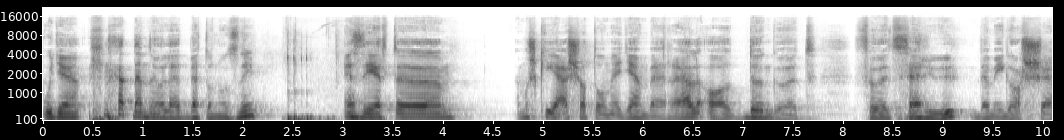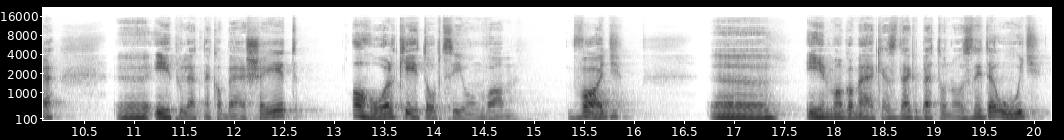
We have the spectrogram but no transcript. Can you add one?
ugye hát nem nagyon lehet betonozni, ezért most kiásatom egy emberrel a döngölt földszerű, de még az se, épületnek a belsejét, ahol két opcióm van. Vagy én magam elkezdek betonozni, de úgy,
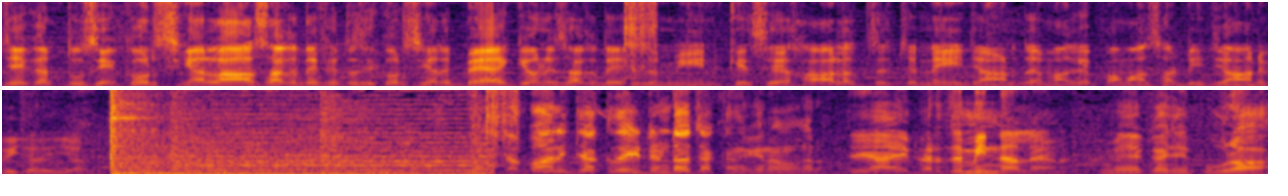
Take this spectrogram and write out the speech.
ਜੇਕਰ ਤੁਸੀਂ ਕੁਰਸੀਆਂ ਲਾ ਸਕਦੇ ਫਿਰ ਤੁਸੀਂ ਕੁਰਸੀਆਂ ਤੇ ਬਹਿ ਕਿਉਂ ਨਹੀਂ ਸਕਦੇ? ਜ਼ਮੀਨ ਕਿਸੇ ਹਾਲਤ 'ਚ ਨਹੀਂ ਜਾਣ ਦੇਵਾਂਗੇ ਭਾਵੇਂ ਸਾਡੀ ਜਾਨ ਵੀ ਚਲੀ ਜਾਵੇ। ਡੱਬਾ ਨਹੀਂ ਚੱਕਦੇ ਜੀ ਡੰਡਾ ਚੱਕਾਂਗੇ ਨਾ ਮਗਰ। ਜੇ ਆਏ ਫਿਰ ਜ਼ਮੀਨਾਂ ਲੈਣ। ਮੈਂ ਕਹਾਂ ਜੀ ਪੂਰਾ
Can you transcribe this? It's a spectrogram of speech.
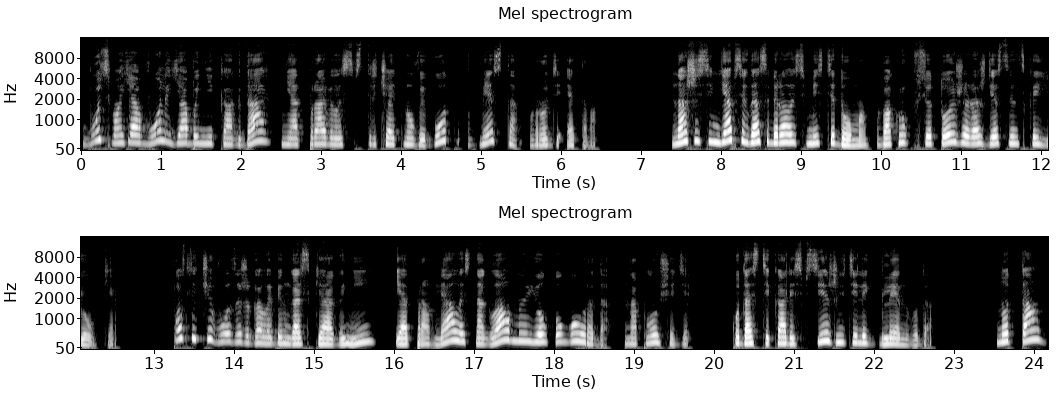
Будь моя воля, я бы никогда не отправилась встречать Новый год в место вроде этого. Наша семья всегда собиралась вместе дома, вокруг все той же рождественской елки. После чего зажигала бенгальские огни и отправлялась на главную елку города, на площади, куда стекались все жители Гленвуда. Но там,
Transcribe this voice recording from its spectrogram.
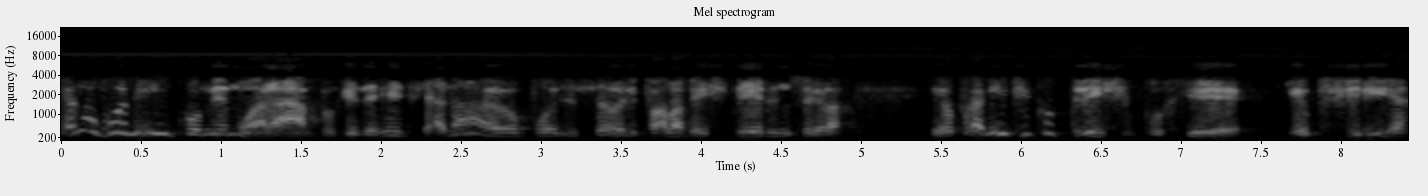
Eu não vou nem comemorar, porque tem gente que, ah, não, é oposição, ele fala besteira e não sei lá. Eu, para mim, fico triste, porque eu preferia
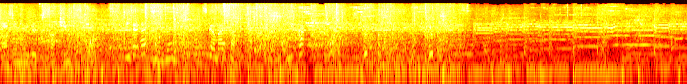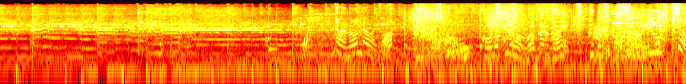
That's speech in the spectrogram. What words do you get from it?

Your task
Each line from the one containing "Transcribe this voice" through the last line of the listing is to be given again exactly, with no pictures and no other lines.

Completed exercise
Transcribe this voice recording from its spectrogram.
Eu não vou nem comemorar, porque tem gente que, ah, não, é oposição, ele fala besteira e não sei lá. Eu, para mim, fico triste, porque eu preferia
That's speech in the spectrogram. What words do you get from it?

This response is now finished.